> [Exercise brief]:
Leaving the pictures aside, return the listing exactly as it appears.

*-*-*

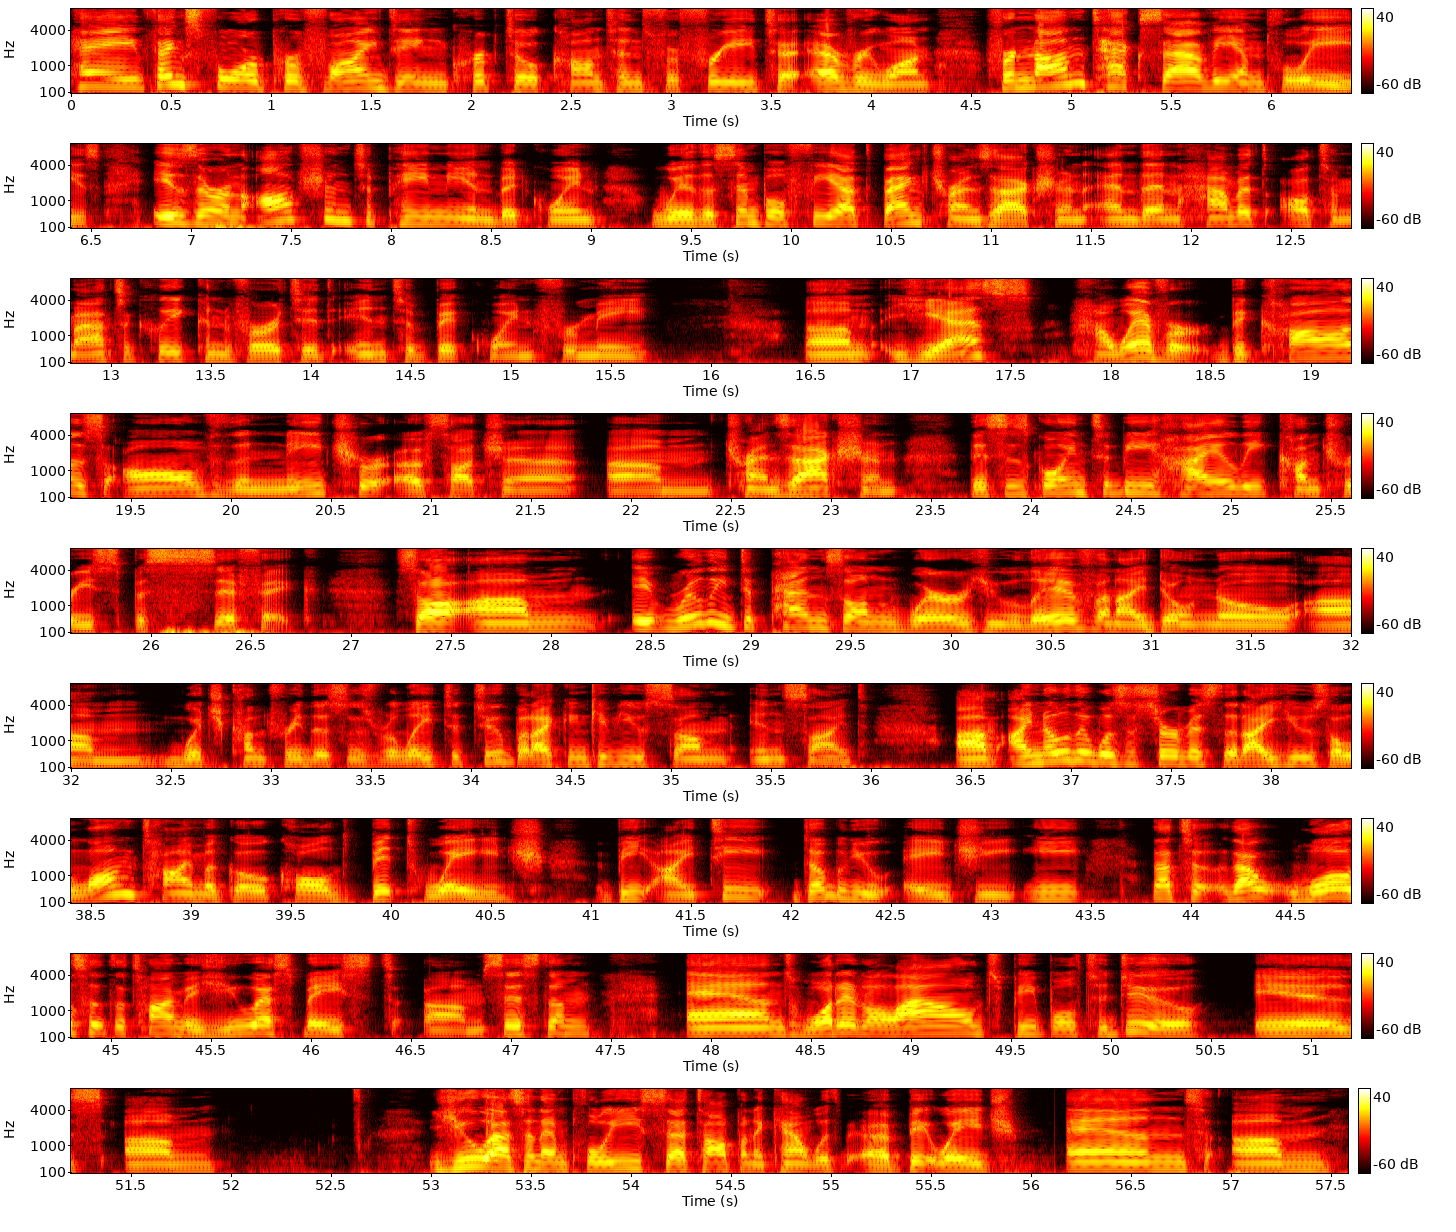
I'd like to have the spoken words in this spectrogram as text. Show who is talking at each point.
Speaker 1: Hey, thanks for providing crypto content for free to everyone. For non-tech savvy employees, is there an option to pay me in Bitcoin with a simple fiat bank transaction and then have it automatically converted into Bitcoin for me? Um, yes. However, because of the nature of such a um, transaction, this is going to be highly country specific. So um, it really depends on where you live, and I don't know um, which country this is related to, but I can give you some insight. Um, I know there was a service that I used a long time ago called Bitwage, B-I-T-W-A-G-E. That's a, that was at the time a US-based um, system, and what it allowed people to do is um, you as an employee set up an account with uh, Bitwage and um,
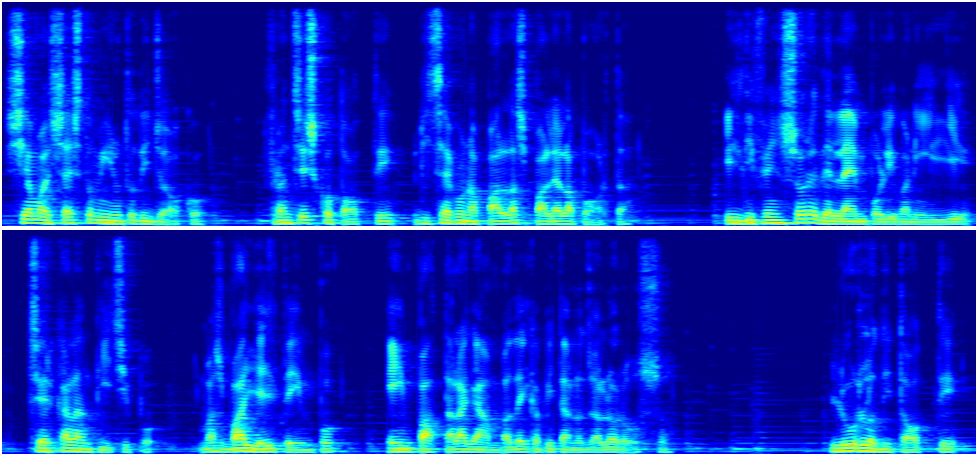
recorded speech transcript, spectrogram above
Siamo al sesto minuto di gioco. Francesco Totti riceve una palla a spalle alla porta. Il difensore dell'Empoli Vanigli cerca l'anticipo, ma sbaglia il tempo e impatta la gamba del capitano giallorosso. L'urlo di Totti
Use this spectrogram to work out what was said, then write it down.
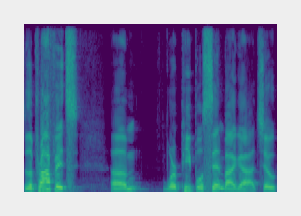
So the prophets um, were people sent by God. So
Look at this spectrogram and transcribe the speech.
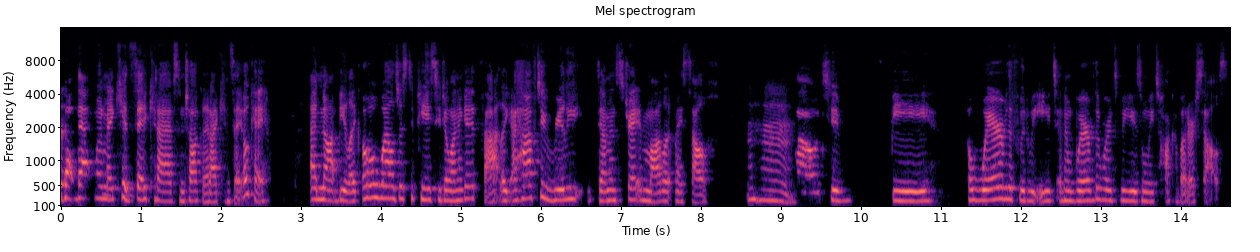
that when my kids say, Can I have some chocolate? I can say, Okay. And not be like, oh well, just a piece, you don't want to get fat. Like I have to really demonstrate and model it myself mm-hmm. how to be aware of the food we eat and aware of the words we use when we talk about ourselves.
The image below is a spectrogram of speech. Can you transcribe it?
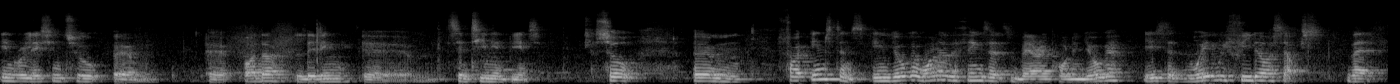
in relation to um, uh, other living um, sentient beings. So, um, for instance, in yoga, one of the things that's very important in yoga is that the way we feed ourselves. That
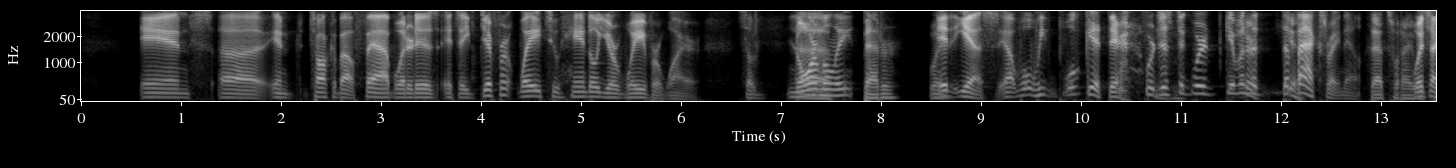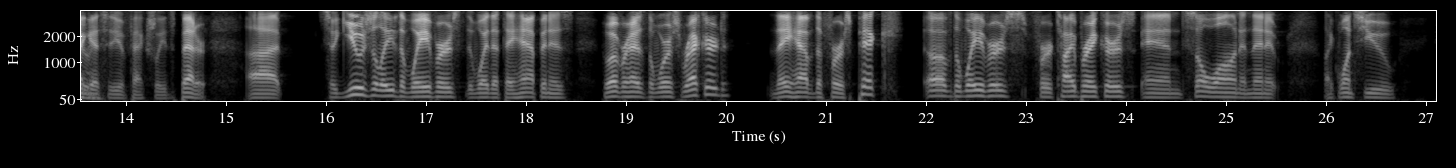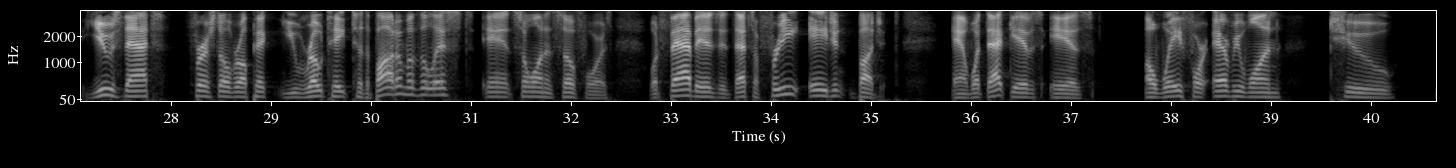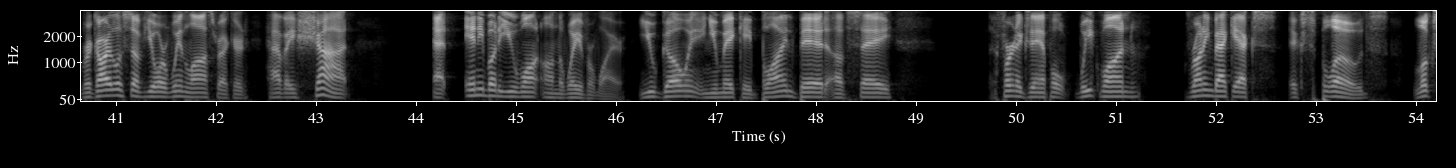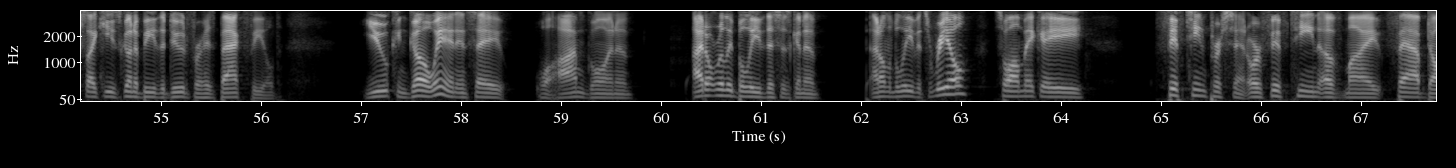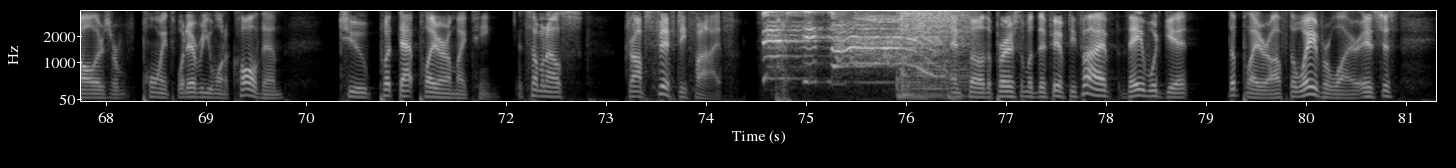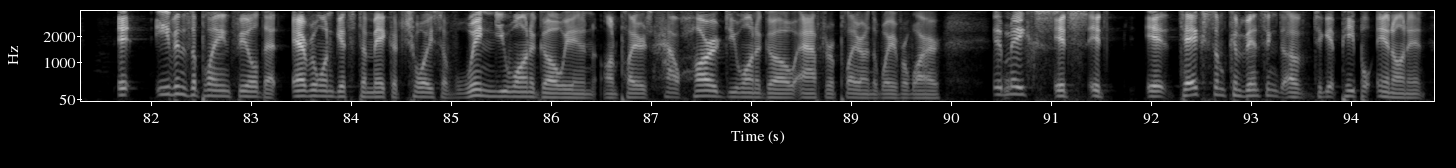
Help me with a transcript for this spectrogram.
and uh, and talk about Fab, what it is, it's a different way to handle your waiver wire. So normally, Uh, better. It yes, yeah, well, we we'll get there. We're just we're giving Sure, the, the yeah. facts right now That's what I. which I guess if actually it's better. Uh, so usually the waivers, the way that they happen is whoever has the worst record, they have the first pick of the waivers for tiebreakers and so on. And then it, like once you use that first overall pick, you rotate to the bottom of the list and so on and so forth. What Fab is is that's a free agent budget, and what that gives is a way for everyone to, regardless of your win loss record, have a shot at anybody you want on the waiver wire. You go in and you make a blind bid of, say, for an example, week one, running back X explodes, looks like he's going to be the dude for his backfield. You can go in and say, well, I'm going to, I don't really believe this is going to, I don't believe it's real, so I'll make a 15% or 15 of my fab dollars or points, whatever you want to call them, to put that player on my team. And someone else drops fifty-five. And so the person with the 55, they would get the player off the waiver wire. It's just it evens the playing field that everyone gets to make a choice of when you want to go in on players, how hard do you want to go after a player on the waiver wire. It makes It's it it takes some convincing of to get people in on it,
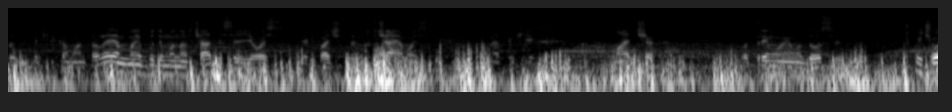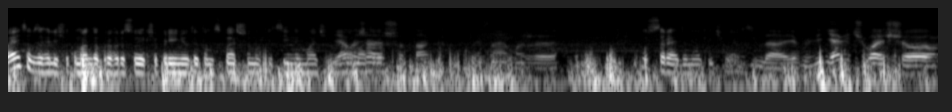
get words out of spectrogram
проти таких команд. Але ми будемо навчатися і ось, як бачите, навчаємось отримуємо досвід. Відчувається взагалі, що команда прогресує, якщо порівнювати там з першим офіційним матчем? Я вважаю, що так. Не знаю, може. Ну, зсередини як відчувається. Да, я- я відчуваю, що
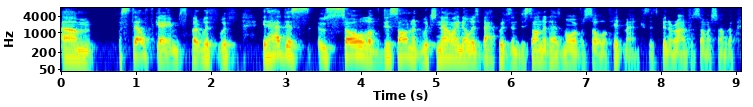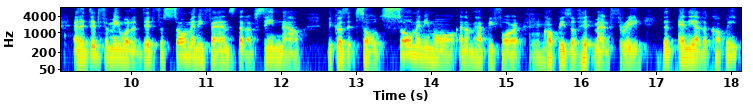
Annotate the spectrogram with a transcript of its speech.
um, stealth games, but with with it had this soul of Dishonored, which now I know is backwards, and Dishonored has more of a soul of Hitman because it's been around for so much longer. And it did for me what it did for so many fans that I've seen now because it sold so many more, and I'm happy for it. Mhm. Copies of Hitman Three than any other copy,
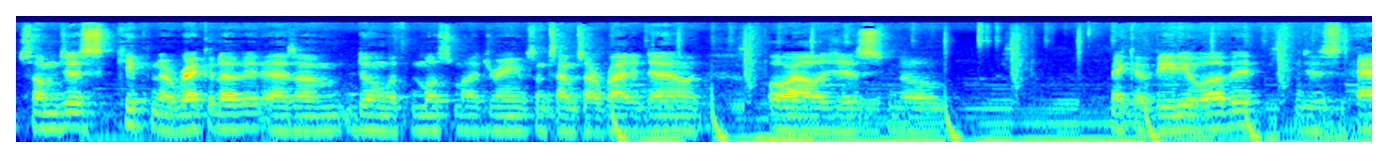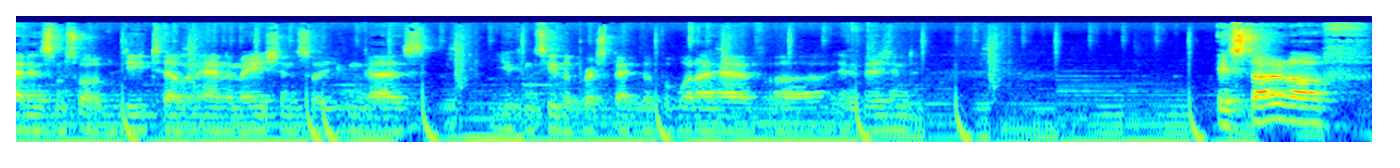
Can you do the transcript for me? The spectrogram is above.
So I'm just keeping a record of it as I'm doing with most of my dreams. Sometimes I write it down, or I'll just, you know, make a video of it, just add in some sort of detail and animation so you can guys, you can see the perspective of what I have uh, envisioned. It started off,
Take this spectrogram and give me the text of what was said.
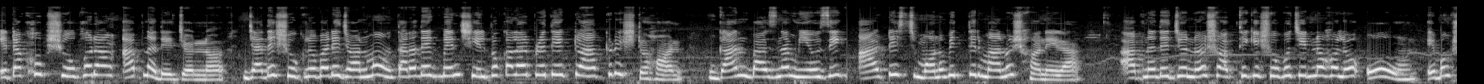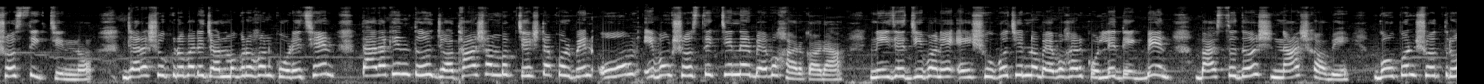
এটা খুব শুভ রং আপনাদের জন্য। যাদের শুক্রবারে জন্ম, তারা দেখবেন শিল্পকলার প্রতি একটু আকৃষ্ট হন। গান, বাজনা মিউজিক আর্টিস্ট মনোবৃত্তির মানুষ হন এরা। আপনাদের জন্য সব থেকে শুভ চিহ্ন হলো ওম এবং স্বস্তিক চিহ্ন। যারা শুক্রবারে জন্মগ্রহণ করেছেন, তারা কিন্তু যথাসম্ভব চেষ্টা করবেন ওম এবং স্বস্তিক চিহ্নের ব্যবহার করা। নিজের জীবনে এই শুভ চিহ্ন ব্যবহার করলে দেখবেন বাস্তুদোষ নাশ হবে, গোপন শত্রু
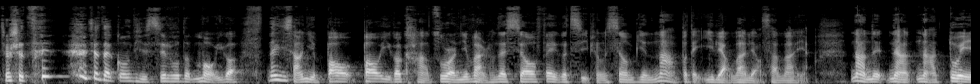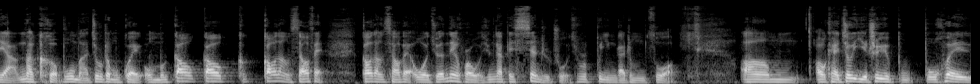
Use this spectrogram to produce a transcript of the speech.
就是在就在工体西路的某一个，那你想，你包包一个卡座，你晚上再消费个几瓶香槟，那不得一两万、两三万呀？那那那那对呀，那可不嘛，就这么贵。我们高高高高档消费，高档消费，我觉得那会儿我就应该被限制住，就是不应该这么做。嗯，OK，就以至于不不会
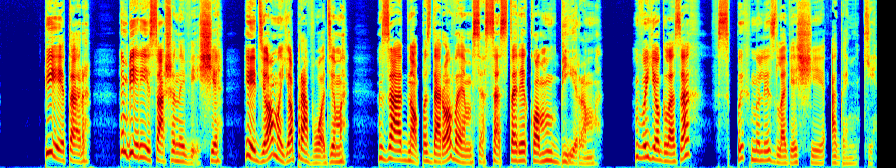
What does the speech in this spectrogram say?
«Питер, бери Сашины вещи. Идем ее проводим. Заодно поздороваемся со стариком Биром». В ее глазах вспыхнули зловещие огоньки.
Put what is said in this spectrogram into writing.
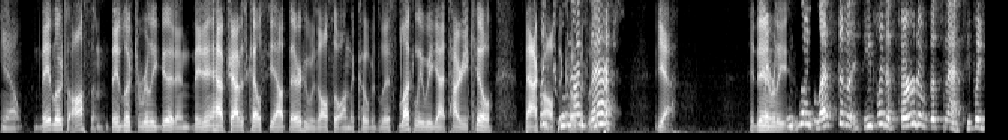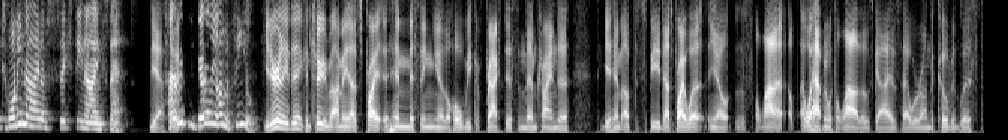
you know they looked awesome. They looked really good, and they didn't have Travis Kelce out there, who was also on the COVID list. Luckily, we got Tyreek Hill back off the COVID snaps. list. Yeah, it didn't really. He played less than a, he played a third of the snaps. He played 29 of 69 snaps. Yeah, so Tyreek was barely on the field. He really didn't contribute. I mean, that's probably him missing you know the whole week of practice and them trying to, to get him up to speed. That's probably what you know a lot of what happened with a lot of those guys that were on the COVID list,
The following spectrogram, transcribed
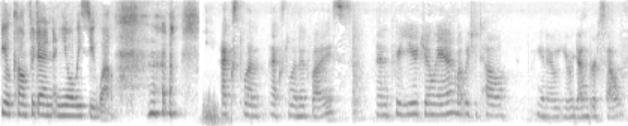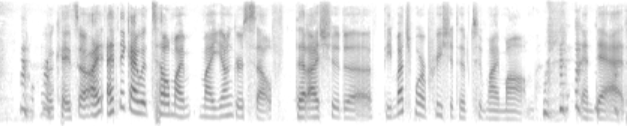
feel confident and you always do well. Excellent excellent advice. And for you joanne what would you tell you know your younger self okay, so I, I think I would tell my, my younger self that I should uh, be much more appreciative to my mom and dad,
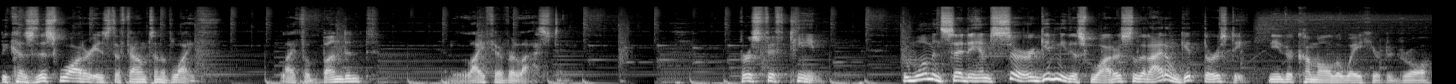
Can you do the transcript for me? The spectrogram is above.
Because this water is the fountain of life, life abundant and life everlasting. Verse 15 The woman said to him, Sir, give me this water so that I don't get thirsty, neither come all the way here to draw.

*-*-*

> [Written response]:
I'd like to have the spoken words in this spectrogram as text. Show who is talking at each point.
Speaker 1: Hey, thanks for providing crypto content for free to everyone. For non-tech savvy employees, is there an option to pay me in Bitcoin with a simple fiat bank transaction and then have it automatically converted into Bitcoin for me? Um, yes. However, because of the nature of such a um, transaction, this is going to be highly country specific. So um, it really depends on where you live, and I don't know um, which country this is related to, but I can give you some insight. Um, I know there was a service that I used a long time ago called Bitwage, B-I-T-W-A-G-E. That's a, that was at the time a US-based um, system, and what it allowed people to do is um, you as an employee set up an account with uh, Bitwage and um,
recorded speech transcript, spectrogram above
Siamo al sesto minuto di gioco. Francesco Totti riceve una palla a spalle alla porta. Il difensore dell'Empoli Vanigli cerca l'anticipo, ma sbaglia il tempo e impatta la gamba del capitano giallorosso. L'urlo di Totti
Use this spectrogram to work out what was said, then write it down.
So the prophets um, were people sent by God. So
Look at this spectrogram and transcribe the speech.
that when my kids say, Can I have some chocolate? I can say, Okay. And not be like, oh well, just a piece, you don't want to get fat. Like I have to really demonstrate and model it myself mm-hmm. how to be aware of the food we eat and aware of the words we use when we talk about ourselves.
The image below is a spectrogram of speech. Can you transcribe it?
in relation to um, uh, other living um, sentient beings. So, um, for instance, in yoga, one of the things that's very important in yoga is that the way we feed ourselves. That
Help me with a transcript for this spectrogram.
and uh, and talk about Fab, what it is, it's a different way to handle your waiver wire. So normally, Uh, better. It yes, yeah, well, we we'll get there. We're just we're giving Sure, the, the yeah. facts right now That's what I. which I guess if actually it's better. Uh, so usually the waivers, the way that they happen is whoever has the worst record, they have the first pick of the waivers for tiebreakers and so on. And then it, like once you use that first overall pick, you rotate to the bottom of the list and so on and so forth. What Fab is is that's a free agent budget, and what that gives is a way for everyone to, regardless of your win loss record, have a shot at anybody you want on the waiver wire. You go in and you make a blind bid of, say, for an example, week one, running back X explodes, looks like he's going to be the dude for his backfield. You can go in and say, well, I'm going to, I don't really believe this is going to, I don't believe it's real, so I'll make a 15% or 15 of my fab dollars or points, whatever you want to call them, to put that player on my team. And someone else drops fifty-five. And so the person with the 55, they would get the player off the waiver wire. It's just it evens the playing field that everyone gets to make a choice of when you want to go in on players, how hard do you want to go after a player on the waiver wire. It makes It's it it takes some convincing of to get people in on it,
get words out of spectrogram
проти таких команд. Але ми будемо навчатися і ось, як бачите, навчаємось отримуємо досвід. Відчувається взагалі, що команда прогресує, якщо порівнювати там з першим офіційним матчем? Я вважаю, що так. Не знаю, може. Ну, зсередини як відчувається. Да, я- я відчуваю, що
Annotate the spectrogram with a transcript of its speech.
um, stealth games, but with with it had this soul of Dishonored, which now I know is backwards, and Dishonored has more of a soul of Hitman because it's been around for so much longer. And it did for me what it did for so many fans that I've seen now because it sold so many more, and I'm happy for it. Mhm. Copies of Hitman Three than any other copy,
Can you do the transcript for me? The spectrogram is above.
So I'm just keeping a record of it as I'm doing with most of my dreams. Sometimes I write it down, or I'll just, you know, make a video of it, just add in some sort of detail and animation so you can guys, you can see the perspective of what I have uh, envisioned. It started off,
Take this spectrogram and give me the text of what was said.
এটা খুব শুভ রং আপনাদের জন্য। যাদের শুক্রবারে জন্ম, তারা দেখবেন শিল্পকলার প্রতি একটু আকৃষ্ট হন। গান, বাজনা মিউজিক আর্টিস্ট মনোবৃত্তির মানুষ হন এরা। আপনাদের জন্য সব থেকে শুভ চিহ্ন হলো ওম এবং স্বস্তিক চিহ্ন। যারা শুক্রবারে জন্মগ্রহণ করেছেন, তারা কিন্তু যথাসম্ভব চেষ্টা করবেন ওম এবং স্বস্তিক চিহ্নের ব্যবহার করা। নিজের জীবনে এই শুভ চিহ্ন ব্যবহার করলে দেখবেন বাস্তুদোষ নাশ হবে, গোপন শত্রু
Use this spectrogram to produce a transcript of the speech.
就是在就在工体西路的某一个，那你想，你包包一个卡座，你晚上再消费个几瓶香槟，那不得一两万、两三万呀？那那那那对呀，那可不嘛，就这么贵。我们高高高高档消费，高档消费，我觉得那会儿我就应该被限制住，就是不应该这么做。嗯，OK，就以至于不不会
What does the speech in this spectrogram say?
«Питер, бери Сашины вещи. Идем ее проводим. Заодно поздороваемся со стариком Биром». В ее глазах вспыхнули зловещие огоньки.
Put what is said in this spectrogram into writing.
you know they looked awesome. They looked really good, and they didn't have Travis Kelce out there, who was also on the COVID list. Luckily, we got Tyreek Hill back off the COVID snaps. list. Yeah, it didn't really. He played less than a, he played a third of the snaps. He played 29 of 69 snaps. Yeah, so Tyreek was barely on the field. He really didn't contribute. I mean, that's probably him missing you know the whole week of practice and them trying to, to get him up to speed. That's probably what you know a lot of what happened with a lot of those guys that were on the COVID list,
The following spectrogram, transcribed
feel confident and you always do well. Excellent excellent advice. And for you joanne what would you tell you know your younger self okay, so I, I think I would tell my, my younger self that I should uh, be much more appreciative to my mom and dad,
Can you do the transcript for me? The spectrogram is above.
Because this water is the fountain of life, life abundant and life everlasting. Verse 15 The woman said to him, Sir, give me this water so that I don't get thirsty, neither come all the way here to draw.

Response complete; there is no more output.